Take three concepts.
1) The 80/20 Law: 80% of outputs come from 20% of inputs, or the reverse.
2) Parkinson’s law: “a task will swell in (perceived) importance and complexity in relation to the time allotted for it’s completion.”
3) Minimum effective dose: the smallest dose that gets the required effect.
Now ask yourself three questions:
A) What are the most important things I need to accomplish every day?
B) What if I only had a small amount of time to do them in?
C) What is the smallest amount that I can do that will still yield significant results?
Combine the answers and what do you get?
A daily standard.
Mine is the following: Med / 2R / Wr / Tr / Pl
Which means that if I meditate, read for an hour or two, write, exercise and have some fun, that day is a victory. No matter what happens, if I still manage to hit the daily standard, I’ve made some forward progress.
The main benefit of having an explicitly defined standard is that it holds me accountable every day. It gives me something to shoot for.
But a benefit I’ve only noticed in the last few days is this: when I’m floundering, I can turn to the standard and see what is being neglected. It helps me to figure out what’s going wrong and how I can fix it.
For the last few weeks I’ve struggled. My energy has been low. I’ve been impatient, restless, frustrated, angry. And I haven’t been able to figure out why.
So last night, I wrote out my daily standard and asked myself, “what am I neglecting?”
The underlined sections are what I’m missing.
Med / 2R / Wr / Tr / Pl
Not too much.
Med: I usually meditate in the morning. But I haven’t been doing that for the last few weeks. I’ve been getting up later, which has made me feel like I haven’t got the time to be still and breathe, because I need to get to work and write.
On those mornings, I’ve promised myself I’ll meditate in the afternoon or evening, and I always skip it.
2R: I haven’t been able to sit and read. I get through a chapter, sometimes not even that much, and then I’m on my phone, checking email, procrastinating, getting something to eat, making a coffee.
I’ve found it difficult to just sit and read like I used to, for hours at a time.
Tr: My health and exercising has become a secondary concern. Sometimes, that’s okay, on the odd day or the weeks where you really are stretched. But I haven’t been. I’ve just been lazy.
Pl: I haven’t been switching off. My usual outlets, like Brazilian jiu-jitsu or taking the dog out every day, or watching stand up have all fallen by the way side.
I’ve allowed myself to be constantly on, constantly pushing, constantly struggling.
Most of the problems we have are a consequence of good behaviours that we neglect.
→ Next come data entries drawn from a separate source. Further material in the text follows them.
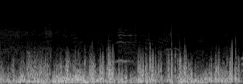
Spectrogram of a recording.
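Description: Wind buffeting a phone's microphone: an uneven low rumble, with a faint voice briefly in the middle.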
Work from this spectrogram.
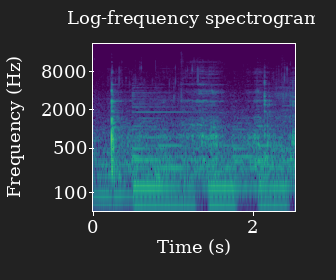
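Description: Minced meat being stirred into a thick masala sauce in a pan, with a steady low scraping and mixing texture, one sharp clink of the spoon at the start, and no talking.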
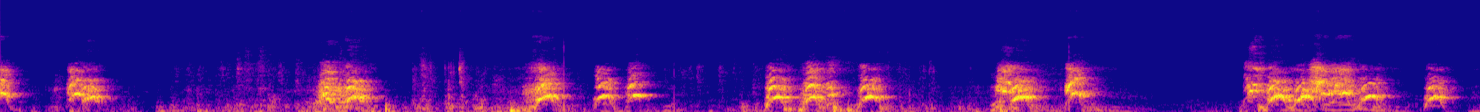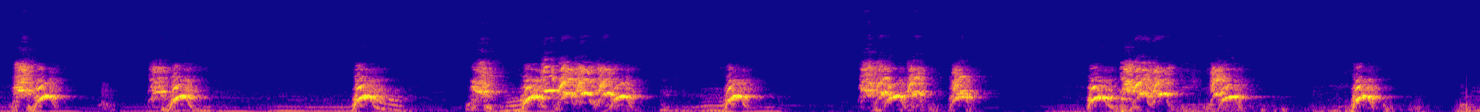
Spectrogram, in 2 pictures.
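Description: Dogs barking in short bursts, about one every second or two, as they play-fight.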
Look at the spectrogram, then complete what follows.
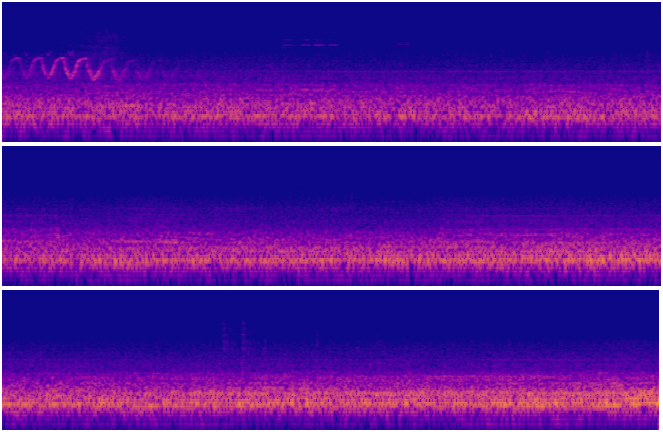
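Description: Road traffic heard from inside a car in a slow queue: a steady low rumble of idling and creeping engines, growing somewhat louder near the end. In the first two seconds a fast-warbling electronic signal sounds, about four wails a second.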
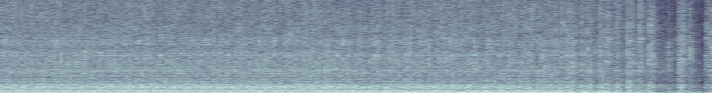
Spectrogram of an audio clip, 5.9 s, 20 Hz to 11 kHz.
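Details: Freshly built 427 big-block V8, first fire-up, idling after a little warm-up: loud lumpy idle with a faint quick tick; builder hears one valve with excess lash and plans to adjust the valves.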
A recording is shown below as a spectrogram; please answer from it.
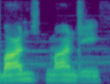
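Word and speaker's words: manje: worked as a pa on it it's called bonj mongi it's spelled m-a-n-j-e and it's a voodoo haitian word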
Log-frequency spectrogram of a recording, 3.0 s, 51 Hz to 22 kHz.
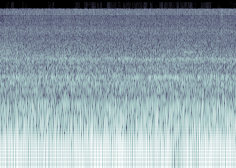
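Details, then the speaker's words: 2014 Dodge Durango 3.6L 4x4 with P0304 cylinder 4 misfire code, coil and injector already replaced, idling while warming up: smooth even low rumble, no skips, ticks or stumbles; normal idle. "it seems to be running pretty smooth I don't really hear anything so actually quieter"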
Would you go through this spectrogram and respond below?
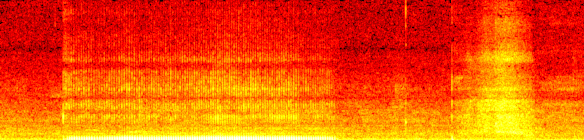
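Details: French Bulldog snore with one sustained, buzzing, vibrating intake of breath of about two seconds, a deep harmonic rumble, then a short gap and a breathy, hissing exhale.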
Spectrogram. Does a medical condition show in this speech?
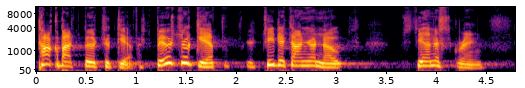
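Yes: deafness; deaf during school years.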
For the last few weeks, I’ve neglected the activities that I know are good for me and keep me in top form.
But I’m lucky, I have a daily standard to check myself against.
Yes, the daily standard holds me accountable, but perhaps it’s biggest benefit, which I’ve only now realised, is that when you fall below it, it’ll always be there to guide you on the climb back up.